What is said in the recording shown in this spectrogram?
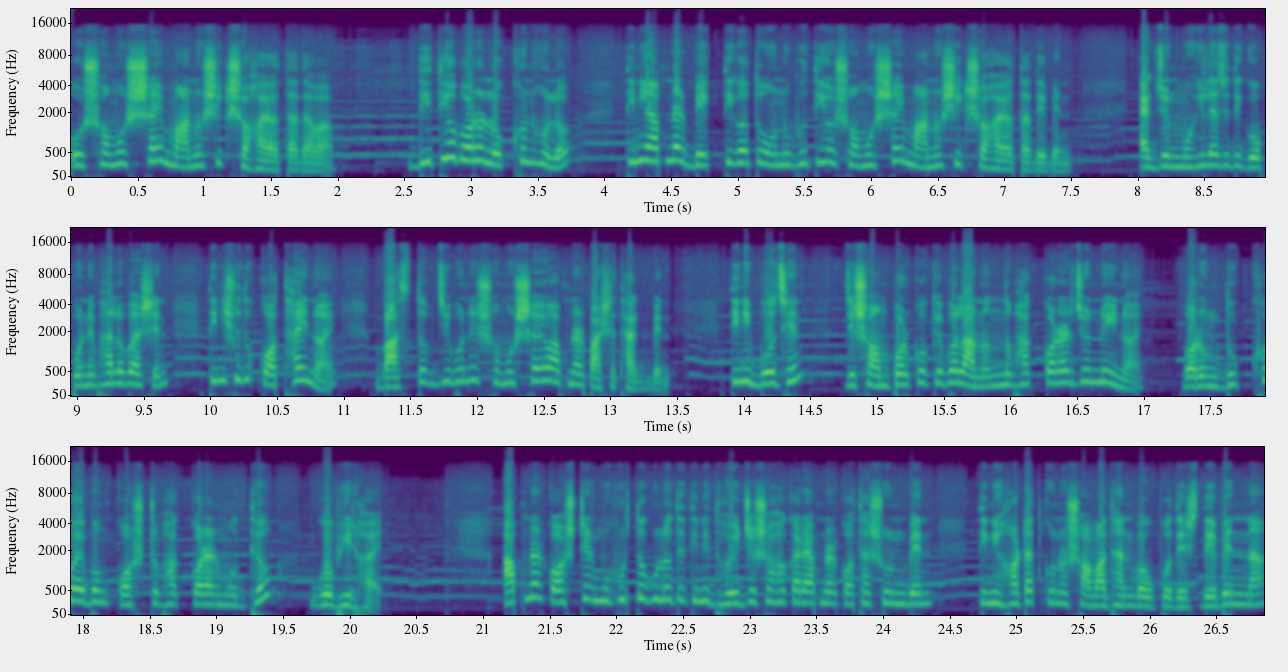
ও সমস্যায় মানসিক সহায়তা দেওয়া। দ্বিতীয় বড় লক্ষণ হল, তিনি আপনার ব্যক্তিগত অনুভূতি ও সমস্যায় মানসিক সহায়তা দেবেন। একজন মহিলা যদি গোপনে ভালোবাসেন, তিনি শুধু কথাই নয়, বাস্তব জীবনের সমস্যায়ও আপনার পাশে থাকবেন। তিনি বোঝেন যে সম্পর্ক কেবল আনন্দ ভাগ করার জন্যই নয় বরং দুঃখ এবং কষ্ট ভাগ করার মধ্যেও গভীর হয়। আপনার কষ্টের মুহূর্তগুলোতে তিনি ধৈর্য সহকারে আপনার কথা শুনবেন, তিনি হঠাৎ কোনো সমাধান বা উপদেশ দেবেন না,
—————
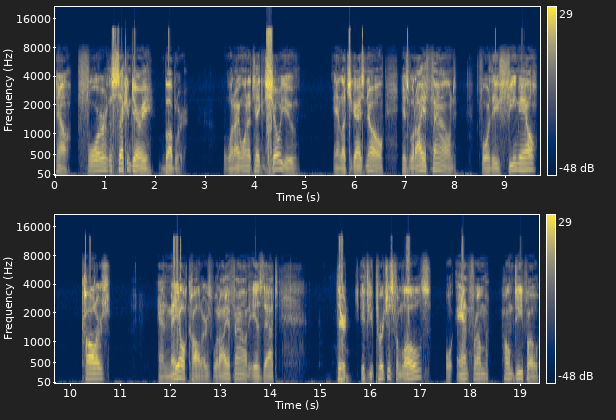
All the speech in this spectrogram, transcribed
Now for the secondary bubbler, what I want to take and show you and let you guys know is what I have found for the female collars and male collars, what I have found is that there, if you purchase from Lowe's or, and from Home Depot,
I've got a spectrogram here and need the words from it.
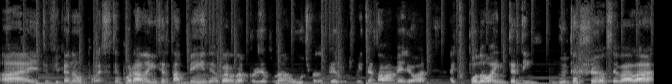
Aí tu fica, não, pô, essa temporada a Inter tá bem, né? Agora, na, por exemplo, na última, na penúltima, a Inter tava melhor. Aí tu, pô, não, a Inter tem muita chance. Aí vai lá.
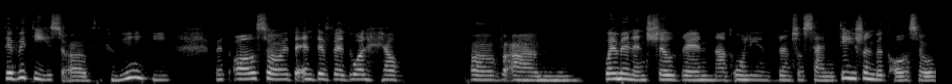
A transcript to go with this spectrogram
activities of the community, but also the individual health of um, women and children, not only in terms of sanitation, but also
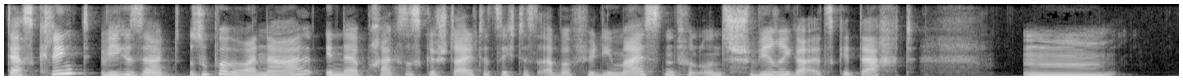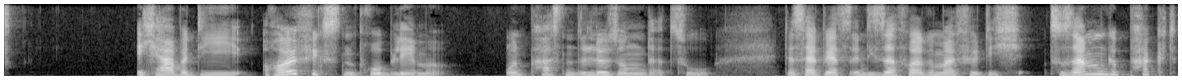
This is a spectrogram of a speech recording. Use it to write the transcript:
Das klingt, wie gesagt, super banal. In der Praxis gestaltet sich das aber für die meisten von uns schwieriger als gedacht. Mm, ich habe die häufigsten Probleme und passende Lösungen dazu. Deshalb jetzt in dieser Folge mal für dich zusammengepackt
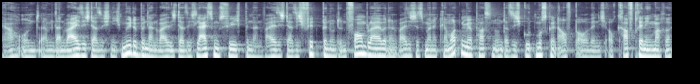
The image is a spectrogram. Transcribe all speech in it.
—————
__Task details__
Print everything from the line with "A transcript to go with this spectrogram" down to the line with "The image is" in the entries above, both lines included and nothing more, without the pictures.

__Task solution__
A transcript to go with this spectrogram
activities of the community, but also the individual health of um, women and children, not only in terms of sanitation, but also
This is a spectrogram of a speech recording. Use it to write the transcript:
Das klingt, wie gesagt, super banal. In der Praxis gestaltet sich das aber für die meisten von uns schwieriger als gedacht. Mm, ich habe die häufigsten Probleme und passende Lösungen dazu. Deshalb jetzt in dieser Folge mal für dich zusammengepackt
The image is a spectrogram. Transcribe all speech in it.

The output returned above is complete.